13 Secrets the Best Motivational Speakers Know
Experts agree: Whether speaking to a few coworkers or an auditorium of hundreds, these few simple secrets from motivational speakers will make or break you.
- The key to a good speech is to have a surprising truth. Find something that everyone thinks is one way, and explain that really it’s this other way. If you can achieve that, you’ve hit a home run.
Silence is deafening. Most people think the way to add emphasis is to raise your voice. But if you really want to attract attention, be silent for a moment. I always pause before I say something important, and all the heads that were looking down jerk up.
- Don’t make it about you. Here’s the key to good networking: Think about what you can do for others, not what they can do for you. When you meet new people, don’t make the mistake of marketing yourself. Instead, think about someone you know who would be helpful to them. Connect two people, and suddenly you’re a hero.
- Delivery matters. When I have an important speech, I record it and listen to it repeatedly so there will be no mistakes whatsoever.
- Don’t let the unexpected stop you. Last spring, I was giving a speech in a multiplex theater, and the power died. It could have been terrible, but it was great. First one person turned on his phone’s flashlight to light me up. Then everyone did. And I just kept going.
- Educate yourself. Never before have we had more power to educate ourselves. If you give a smartphone to a Masai warrior in Africa who’s never seen technology, he will have access to more information than the president of the United States did in the year 2000. That’s a stunning statistic; take advantage of it.
- Want to get noticed? I built my career by soliciting exotic international gigs where I had credibility because I was an American from Silicon Valley. Meanwhile, I got credibility at home because I was speaking internationally. That one trick made me an established keynote speaker.
- Smaller audiences are murder… …because people lose focus. The sweet spot is any group of about 150 to 200 people; that size allows you to establish a collective crowd reaction.
- Get your juices flowing.

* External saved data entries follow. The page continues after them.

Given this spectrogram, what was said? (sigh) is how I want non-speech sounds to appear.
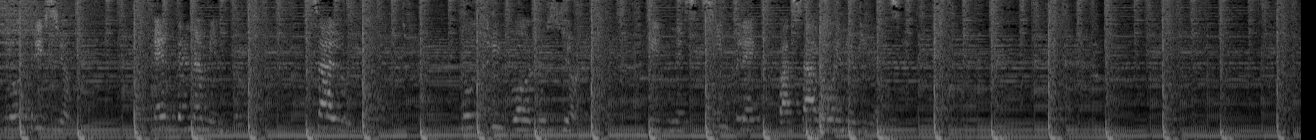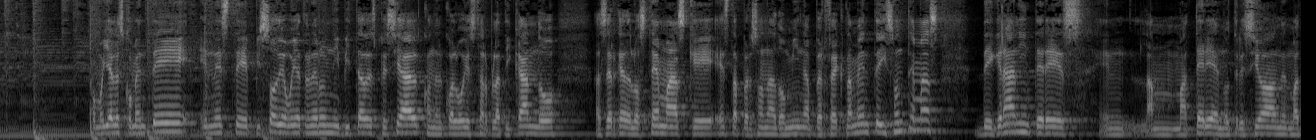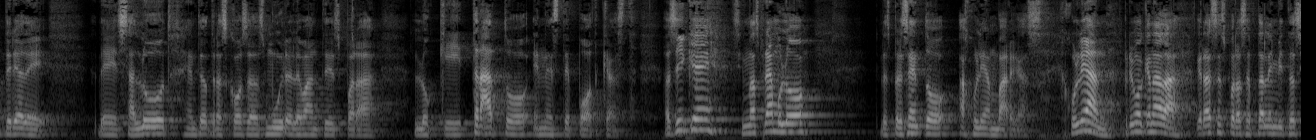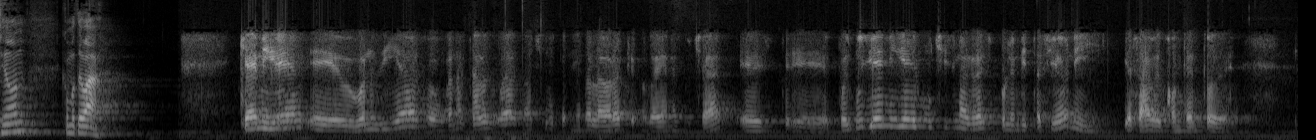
Nutrición, entrenamiento, salud, nutrivolución, fitness simple basado en Como ya les comenté, en este episodio voy a tener un invitado especial con el cual voy a estar platicando acerca de los temas que esta persona domina perfectamente y son temas de gran interés en la materia de nutrición, en materia de, de salud, entre otras cosas muy relevantes para lo que trato en este podcast. Así que, sin más preámbulo, les presento a Julián Vargas. Julián, primero que nada, gracias por aceptar la invitación. ¿Cómo te va? ¿Qué hay, Miguel? Eh, buenos días o buenas tardes, buenas noches, dependiendo a la hora que nos vayan a escuchar. Este, pues muy bien, Miguel, muchísimas gracias por la invitación y ya sabes, contento de,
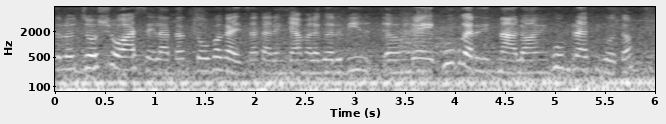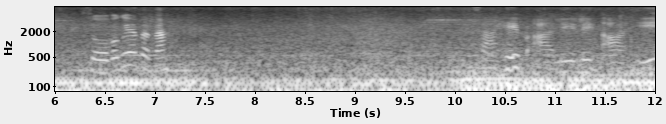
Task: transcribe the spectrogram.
चलो जो शो असेल आता तो बघायचा कारण की आम्हाला गर्दी म्हणजे खूप गर्दीत ना आलो आम्ही खूप ट्रॅफिक होतं. सो बघूयात आता. साहेब आलेले आहे.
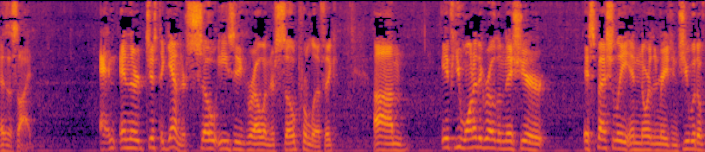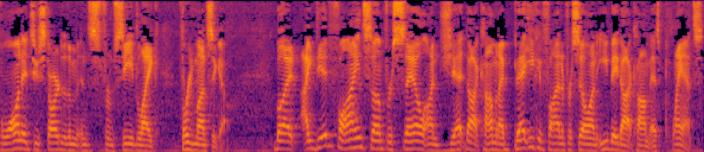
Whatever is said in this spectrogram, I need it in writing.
as a side and and they're just again they're so easy to grow and they're so prolific. Um, if you wanted to grow them this year, especially in northern regions, you would have wanted to start them in, from seed like three months ago. But I did find some for sale on jet.com, and I bet you can find them for sale on ebay.com as plants.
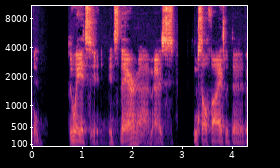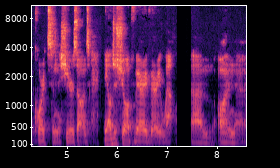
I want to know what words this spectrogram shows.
it, the way it's it, it's there um, as sulfides with the the quartz and the shear zones, they all just show up very very well um, on uh,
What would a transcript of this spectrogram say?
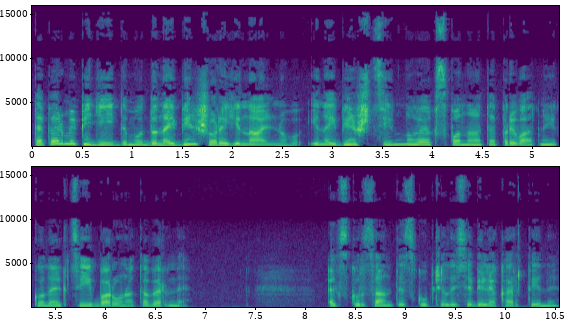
Тепер ми підійдемо до найбільш оригінального і найбільш цінного експоната приватної колекції барона Таверне. Екскурсанти скупчилися біля картини,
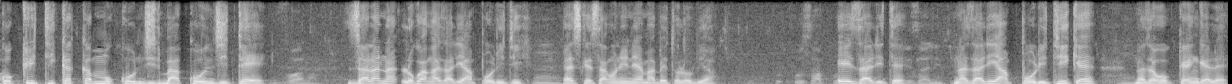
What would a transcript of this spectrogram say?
kokritikaka mokonzi bakonzi te zala na lokola ngai azali en politique hmm. est ce que sango nini ya mabe tolobi awa ezali te nazali en politique hmm. naza kokengele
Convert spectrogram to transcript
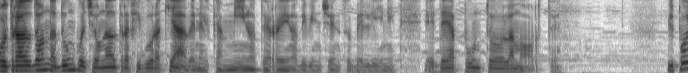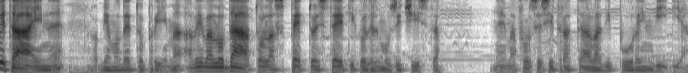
Oltre alla donna dunque c'è un'altra figura chiave nel cammino terreno di Vincenzo Bellini ed è appunto la morte. Il poeta Heine, lo abbiamo detto prima, aveva lodato l'aspetto estetico del musicista, eh, ma forse si trattava di pura invidia.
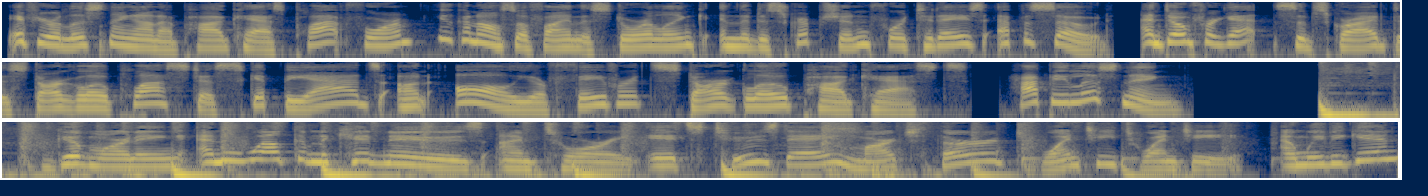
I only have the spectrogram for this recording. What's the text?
If you're listening on a podcast platform, you can also find the store link in the description for today's episode. And don't forget, subscribe to Starglow Plus to skip the ads on all your favorite Starglow podcasts. Happy listening! Good morning and welcome to Kid News. I'm Tori. It's Tuesday, March 3rd, 2020. And we begin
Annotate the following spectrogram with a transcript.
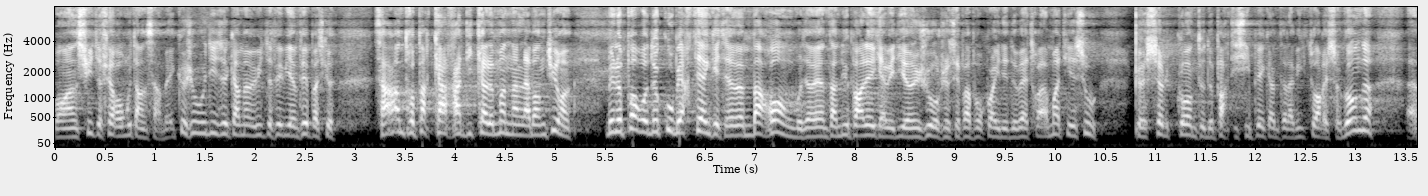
vont ensuite faire route ensemble. Et que je vous dise quand même vite fait bien fait, parce que ça rentre pas radicalement dans l'aventure, mais le port de Coubertin, qui était un baron, vous avez entendu parler, qui avait dit un jour, je ne sais pas pourquoi il devait être à moitié sous, que seul compte de participer quand la victoire est seconde, euh,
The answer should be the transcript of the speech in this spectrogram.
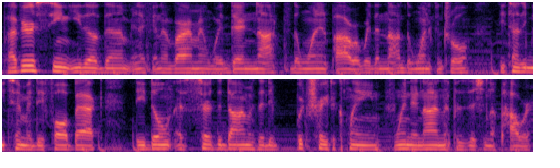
But have you ever seen either of them in like an environment where they're not the one in power, where they're not the one in control? They tend to be timid, they fall back, they don't assert the dominance that they portray to claim when they're not in a position of power.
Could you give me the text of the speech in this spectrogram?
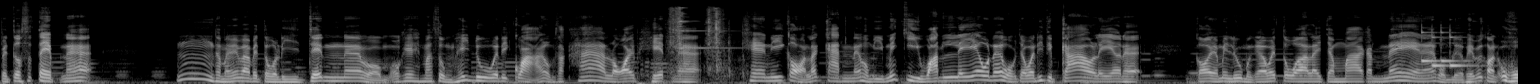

Stuck in a creative rut? Try this: Look to your left and focus on whatever random object is there; then think about how your life or your problem is like that object. It’s a simple exercise, but it can help get your creative juices flowing.
- Pick a victim. Often I’ll pick out a person in the crowd who has a big sourpuss expression, and I’ll make it my mission to make that person laugh. If I can do that by the end of my speech, then that’s success for me.
- Be prepared to start from scratch. You have no idea what they do to us backstage. One time I had a keynote speech that was cut from half an hour of talking time to seven minutes because the speakers in front of me were going on too long. So I ripped up the speech I had, wrote a few notes, and winged it.
- When I’m speaking, I can see you. Really. If you’re texting, I know. If you’ve got buds in your ears, I know. Usually I let it go. But if you’re distracting the people around you, I may have to call you out.
- The best speakers don’t always command the highest fees. Case in point: Rutgers paid Jersey Shore reality TV star Snooki $32,000 in 2011 for two Q&A sessions. That was $2,000 more than it paid Nobel Prize–winning author Toni Morrison to deliver a commencement address.